How to Overcome Hearing Loss and Deafness in Miami
From Danielle Karth, Helium.com
Hearing loss and deafness
Hearing loss and deafness occur for many reasons. Some are preventable and others are not. The lines between the hard of hearing and the deaf are often blurred due to the Deaf cultures view of deafness. Often times someone may be medically diagnosed hard of hearing and consider himself deaf, but that doesn’t change the fact that there is a reason for this “disability” (using that word for the sake of not having a better one since many Deaf don’t consider themselves disabled) was caused by something.
Prenatal causes of hearing loss and deafness
It is estimated that between 7 and 20 percent of Deaf and hard of hearing people have hearing issues prenatally. They are caused from viral diseases (such as rubella and German Measles), cytomegalovirus (a member of the herpes family), cerebral palsy, loss of oxygen during birth, mumps, the flu, certain medications, alcohol, and drug consumption. Many of these issues are things that can be prevented by the mother and her doctor. You can get a immunization shot for many viral infections, avoiding alcohol, drugs that aren’t prescribed, and having a competent doctor can all lower the risk of hearing (as well as other developmental issues) problems.
Childhood causes of hearing loss and Deafness
If left untreated ear infections can cause hearing loss and other hearing problems. Other disease issues that have often caused deafness and or hearing loss include meningitis, scarlet fever, chicken pox, enciphalitis, mumps, and measles. Many of these diseases are not common in the United States and there are immunizations for many of them as well.
Inherited causes of deafness
A large percentage of hearing loss that occurs in young children and infants are inherited ones. There are over a hundred and fifty different inherited causes for hard of hearing and deafness. However one of the largest ones is autosomal recessive inheritance which is a recessive gene (meaning the parent has normal hearing). When both parents have it they have a one in four chance of passing deafness to their child.
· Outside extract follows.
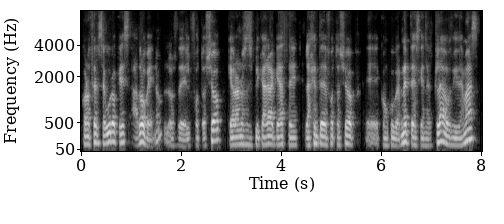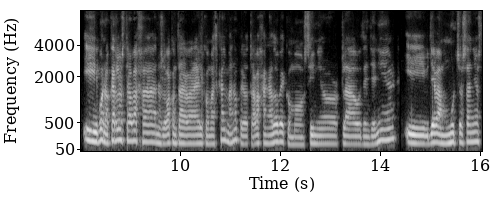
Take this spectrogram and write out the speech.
conocer seguro que es Adobe, ¿no? Los del Photoshop, que ahora nos explicará qué hace la gente de Photoshop eh, con Kubernetes y en el cloud y demás. Y bueno, Carlos trabaja, nos lo va a contar él con más calma, ¿no? Pero trabaja en Adobe como Senior Cloud Engineer y lleva muchos años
Often parents don’t know that they have it till after they have a deaf child born and are tested for it.
Hearing loss later in life
Presbycusis is the leading cause of hearing loss in adults. This is simply due to the natural aging process. Growing older causes changes in the hair cells within the cochlea causing hearing loss.
Earwax can cause hearing loss, but it must be built up overtime. There are also some ear diseases that can cause adult hearing loss including, but not limited to: mastoiditis, auditory neuritis, labyrinthitis, and otosclerosis. Additionally hearing loss can happen with injury to the brain or ear itself.
Drug-Induced Hearing Loss
There is a list of drugs that can affect hearing, these include certain antibiotics, drugs derived from quinine, aspirin, and slicylates, loop diuretics (drugs to prevent water retention), and some anti-cancer drugs. These drug induced hearing losses can affect anyone at any age, but the young are particularly susceptible to them.
Hearing loss can happen for a variety of reasons and at a variety of ages.
Dr. Joseph K Duran from New Generation Hearing Centers specializes in Audiology and has been practicing hearing loss from a young age. If you feel the need to schedule an appointment with a professional physician, contact Dr. Duran at 305-551-7222 or visit them online at http://www.miamihearingaids.com.